In recent months the government had been making progress by developing a stronger relationship with China and hosting the G8 and G20 summits.

But despite the international attention, Canada showed poorly on the second ballot of Tuesday's UN vote — scoring just 78 votes to rival Portugal's 113 in a vote that needed a two-thirds majority to win.

John McNee, Canada's UN ambassador, made the surprise announcement that Canada would pull out shortly after.

Heinbecker said that despite the loss, the country should continue to strive for a spot on the council.

"The fact is the UN is too important to ignore," Heinbecker said.
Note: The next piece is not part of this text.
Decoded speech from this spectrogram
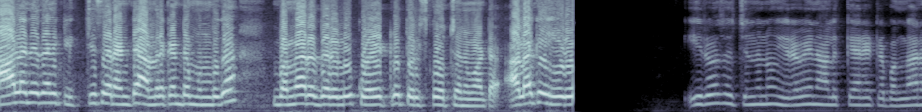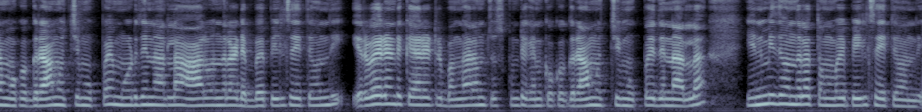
ఆల్ అనే దాన్ని క్లిక్ చేశారంటే అందరికంటే ముందుగా బంగారు ధరలు కోయట్లో తెలుసుకోవచ్చు అనమాట అలాగే ఈ ఈరోజు ఈ రోజు వచ్చిందను ఇరవై నాలుగు క్యారెట్ల బంగారం. ఒక గ్రామ్ వచ్చి ముప్పై మూడు దినార్ల ఆరు వందల డెబ్బై పీల్స్ అయితే ఉంది. ఇరవై రెండు క్యారెట్ల బంగారం చూసుకుంటే కనుక ఒక గ్రామ్ వచ్చి ముప్పై దినార్ల ఎనిమిది వందల తొంభై పీల్స్ అయితే ఉంది.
"The UN is in some sense the central operating system … the UN charter is the basis of international law, so from the Canadian government perspective, I don't think it's possible just to walk away from the UN and say it doesn't matter.

Conservatives insisted Canada's bid was "strong" and "principled," and blamed the opposition — Liberal Leader Michael Ignatieff in particular — for the defeat.

"I do not in any way see this as a repudiation of Canada's foreign policy," Foreign Affairs Minister Lawrence Cannon said Tuesday. "The principles underlying our foreign policy, such as freedom, democracy, respect for human rights and the rule of law, were the basis of all our decisions."

Cannon said the Canadian government will continue to work with its UN partners despite the outcome. Germany won one of two seats up for grabs in the first round of voting earlier Tuesday, with 128 of 191 ballots cast, while Portugal came second with 122 votes and Canada collected 114.

It is the first time Canada has failed in its bid for a Security Council seat. Canada has been on the Security Council six times, roughly once a decade, since the 1940s. The country's last term ended in 2000. Germany and Portugal have also been on the council before. Canada campaigned for nine years — since its last term on the council — for a seat. In the final days of Tuesday's bid, Canada wined and dined diplomats, offering them gifts of Canadian beer and maple syrup.

With files from The Canadian Press